“The Inter-American Commission on Human Rights, an arm of the Organization of American States, has declined to rule on a complaint by native Arctic peoples that global warming caused by gases from the United States violates their right to sustain their traditional ways. The agency told the Inuit Circumpolar Conference, which represents 150,000 people in northern Alaska, Canada, Russia and Greenland, that there was insufficient evidence of harm. Inuit leaders said they would seek a hearing to present more evidence.” Andrew Revkin, NY Times

I wonder what “insufficient evidence of harm” means?  Not enough evidence of harmful warming of the Arctic, or not enough evidence that “their right to sustain their traditional ways” has been impaired?  I assume the latter, but I would really love to see the two questions considered separately. If this commission were to accept that there was harmful warming, and that US emissions were the cause, that in itself would be huge legal precedent.

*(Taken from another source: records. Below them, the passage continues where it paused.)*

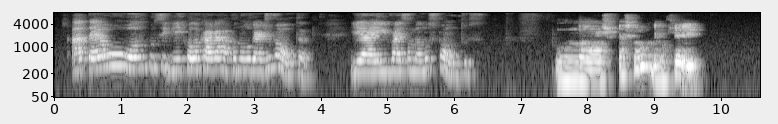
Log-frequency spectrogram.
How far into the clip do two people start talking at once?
none

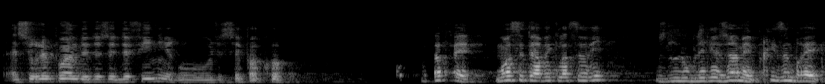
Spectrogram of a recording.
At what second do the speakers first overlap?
none

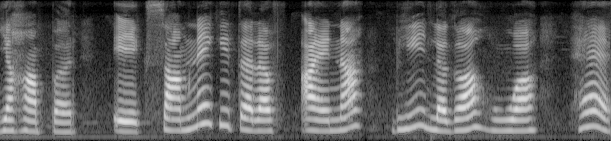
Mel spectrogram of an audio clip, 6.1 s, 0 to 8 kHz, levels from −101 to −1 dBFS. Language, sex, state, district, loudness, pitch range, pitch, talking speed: Hindi, female, Madhya Pradesh, Dhar, -20 LUFS, 225-315 Hz, 240 Hz, 110 wpm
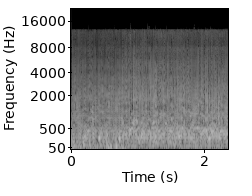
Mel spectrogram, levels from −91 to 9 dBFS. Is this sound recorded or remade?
remade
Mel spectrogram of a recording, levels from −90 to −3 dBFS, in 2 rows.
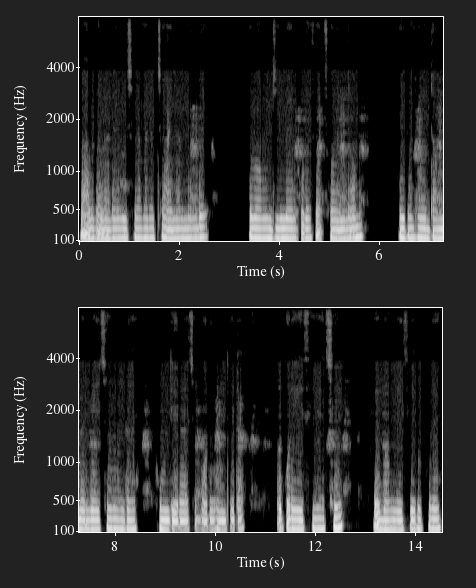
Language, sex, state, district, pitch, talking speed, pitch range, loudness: Bengali, male, West Bengal, North 24 Parganas, 125 Hz, 100 wpm, 120-130 Hz, -19 LUFS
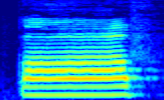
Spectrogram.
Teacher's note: قاف زبان کی جڑ جب اوپر نرم تالو سے لگے تو قاف ادا ہوتا ہے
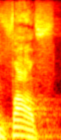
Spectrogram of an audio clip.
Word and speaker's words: vav: 是 v，而不是 u，乃是 vav。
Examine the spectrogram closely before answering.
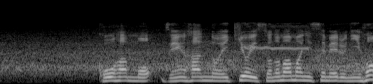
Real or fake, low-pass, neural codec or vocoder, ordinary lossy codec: real; 7.2 kHz; none; none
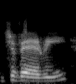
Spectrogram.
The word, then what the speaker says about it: Javeri: pronounce my last name it's javeri so it's jave simpler than it actually looks um you say it like it's it like it like you see it so how i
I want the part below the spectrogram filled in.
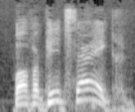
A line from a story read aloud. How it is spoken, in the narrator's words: the three cried out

Soothing Summers

Lawrence Summers wrote this last week in the Los Angeles Times.  Title and subtitle are:

Calming an anxious middle class

The incoming Congress will need to pursue policies that promote more economic fairness without hindering globalization.”

Speaking of the growing disillusionment of the middle class with their dwindling economic prospects and the new Congress’ cognizance of that displeasure, Summers warns corporate managers to beware of a populist backlash. He says:

“These economic and political trends should be of great concern to the business community as well as to policymakers in Washington. They will continue to lead to any number of populist proposals that cut against the grain of the market system, such as limiting free-trade agreements, restricting outsourcing or blocking the ability of successful companies to expand.

But the track record of populist economic policies has been dismal — they rarely achieve their objectives but incur huge collateral costs. Policymakers forget at their peril that globalization has enabled the U.S. economy to enjoy the very favorable combination of low unemployment and low inflation, and that without open markets, product prices would be rising much faster than they are, making living standards even worse for middle-class families.”

I’m no economist, but that last line, “making living standards even worse for middle-class families” sounds like a damning indictment of a professedly good economy.

If the “grain of the market system” is such that the great majority of citizens are suffering for it, then why wouldn’t  Congress want to do some targeted surgery, specifically, “limiting free-trade agreements, (and) restricting outsourcing”? Are they not derelict if they do not act?
I have no idea why he thinks economic populists want to block the expansion of successful companies. That’s just bizarrely paranoid.  And demonizing as well.

If, according to Summers, “populists” are the middle class who want a reinvigorated manufacturing sector, and who recognize that some market protections may be necessary to achieve that, then are the corporate barons who oppose them “elitests”?

No Mas Patience for Mass Transit

Mass transit detracters make much of this truth: ridership is consistently far below capacity in most cities.

They say this proves that mass transit is unwanted/unneeded/or unworkable.

They must not have gotten on mass transit in most cities — if they had, they would know that the real, important truth of today’s mass transit systems is that they are incomplete. And like any system, if it’s incomplete, it’s broke.

They are always too small, and thus run on too sparse a time table, with too few routes, making them unworkable at reliably getting folks to work, or to shop, or drop their kids off at daycare. And if you have to do all three of these every day, you are flat out of luck. The wonder is that cities continue to fund these clearly dysfunctional transit systems at all. Can only assume that as bad as they are, the only thing worse than a broken transit system is no transit system.

Very few cities and metropolis’ can adequately fund the equipment, vehicles, right-of-ways, and personnel that would make for truly functional transit. It’s an apparently insoluble problem, as much a product of city planning and design decisions over the past 80 years as it is of simple neglect.

Yet the need to do so, and in a hurry, is an inescapable fact for nearly every city.